Domestic flights at Kansai airport to resume on Friday raising hopes for international passengers stranded after Typhoon Jebi
Repairs are ahead of schedule as airport officials had warned it may take a week to fully reopen the airport if damage to its runways and facilities was serious
Domestic flights at the typhoon-damaged Kansai International Airport in western Japan will resume on Friday, Prime Minister Shinzo Abe has confirmed.
International flights will also restart as soon as the airport in Osaka is ready, Abe told a meeting held at his office on Thursday. Airport officials said the previous day it may take about a week to fully reopen the airport if damage to its runways and facilities is serious.
That is good news for the at least 70 Hongkongers in several tour groups who were reported stuck in Osaka on Wednesday.
Japan’s third-largest airport is a key gateway to the Kansai region that includes Osaka, Kyoto and Hyogo prefectures, and has seen growing numbers of foreign travellers from Asia. On an average day, around 80,000 travellers use the airport.
Concerns have been raised about the impact of a prolonged closure of the key transport hub on business, trade and tourism.

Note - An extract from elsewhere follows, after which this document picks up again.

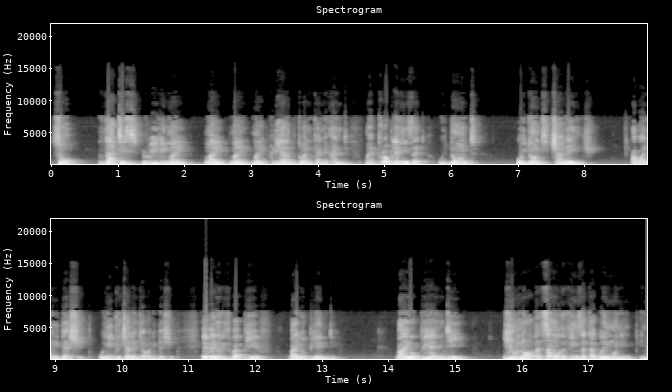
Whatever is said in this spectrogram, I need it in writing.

One of the two runways and the basement floor of a terminal building at Kansai airport, which is located on a man-made island in Osaka Bay, were flooded on Tuesday by high storm tides driven by Typhoon Jebi.
Osaka Governor Ichiro Matsui, who visited Abe’s office on Thursday, said he will request nearby airports in Osaka and Kobe to take some of the traffic expected to land at or depart Kansai airport until damage is repaired.
Matsui said the central government is also considering a plan to have Itami airport, which straddles Hyogo and Osaka prefectures, as well as Hyogo’s Kobe airport substitute for the Kansai facility.
The governor made the remark after meeting with Hiroto Izumi, Abe’s special adviser tasked with overseeing the government’s response to Typhoon Jebi.
Additionally, New Chitose Airport near Sapporo in northern Japan was closed on Thursday due to a power outage and damage caused by a strong earthquake.
Thousands of stranded passengers were evacuated on Wednesday from Kansai airport by ferries and buses after Typhoon Jebi struck Japan’s main islands a day earlier.
A bridge providing the only road and rail access to the airport from the mainland was severely damaged by a tanker that smashed into it after being ripped from its mooring by the strong winds and high waves.
The typhoon killed 11 people and injured more than 400 others across western Japan.